REQUIREMENT: Repeat exactly what runs from the line with "Get the text" through the last line of the material, and keep the pictures out of it.

RECORDS FOR THIS TASK:

━━━━━━━━━━━━━━━━━━━━

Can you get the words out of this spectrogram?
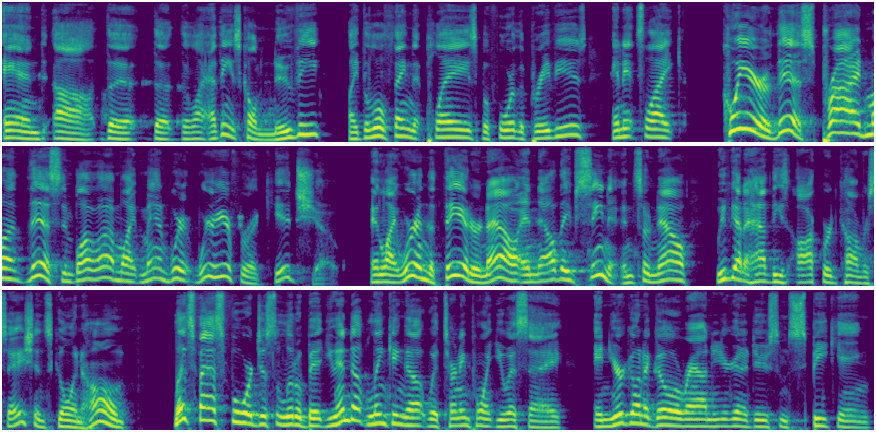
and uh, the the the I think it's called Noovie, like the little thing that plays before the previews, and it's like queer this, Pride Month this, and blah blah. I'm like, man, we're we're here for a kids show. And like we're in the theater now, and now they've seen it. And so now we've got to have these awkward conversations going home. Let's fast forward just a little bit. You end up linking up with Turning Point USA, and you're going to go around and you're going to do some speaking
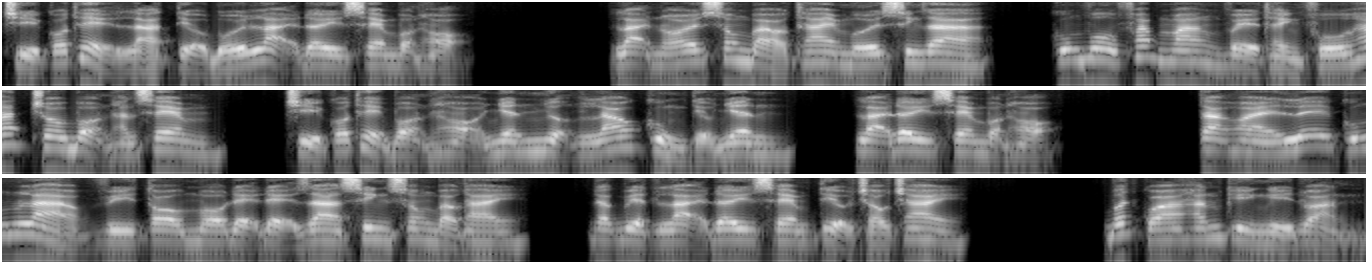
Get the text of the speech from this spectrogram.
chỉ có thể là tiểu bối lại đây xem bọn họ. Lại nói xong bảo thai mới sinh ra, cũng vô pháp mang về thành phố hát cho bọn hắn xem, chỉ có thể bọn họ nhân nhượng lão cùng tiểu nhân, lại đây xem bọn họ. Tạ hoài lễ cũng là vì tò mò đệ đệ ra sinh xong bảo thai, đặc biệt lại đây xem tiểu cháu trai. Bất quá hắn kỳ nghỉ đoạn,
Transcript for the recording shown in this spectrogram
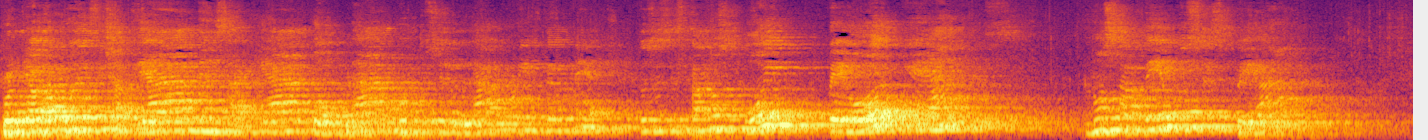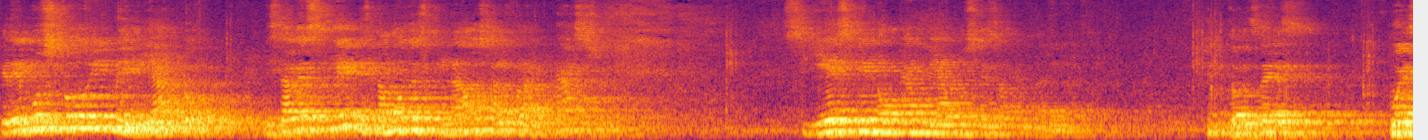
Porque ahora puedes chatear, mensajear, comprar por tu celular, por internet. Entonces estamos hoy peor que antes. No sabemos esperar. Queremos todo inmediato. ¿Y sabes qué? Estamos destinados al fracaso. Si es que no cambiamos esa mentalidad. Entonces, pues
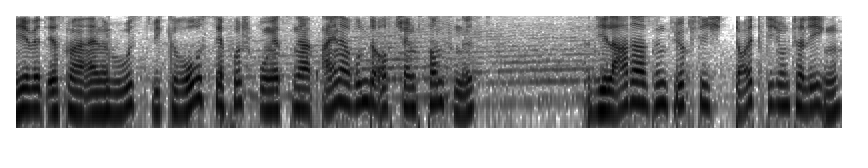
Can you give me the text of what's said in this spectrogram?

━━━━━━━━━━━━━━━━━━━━

RESPONSE TO THE TASK:
Get the text of the speech from this spectrogram.
chỉ có thể là tiểu bối lại đây xem bọn họ. Lại nói xong bảo thai mới sinh ra, cũng vô pháp mang về thành phố hát cho bọn hắn xem, chỉ có thể bọn họ nhân nhượng lão cùng tiểu nhân, lại đây xem bọn họ. Tạ hoài lễ cũng là vì tò mò đệ đệ ra sinh xong bảo thai, đặc biệt lại đây xem tiểu cháu trai. Bất quá hắn kỳ nghỉ đoạn,
Transcript for the recording shown in this spectrogram
Porque ahora puedes chatear, mensajear, comprar por tu celular, por internet. Entonces estamos hoy peor que antes. No sabemos esperar. Queremos todo inmediato. ¿Y sabes qué? Estamos destinados al fracaso. Si es que no cambiamos esa mentalidad. Entonces, pues
Can you give me the text of what's said in this spectrogram?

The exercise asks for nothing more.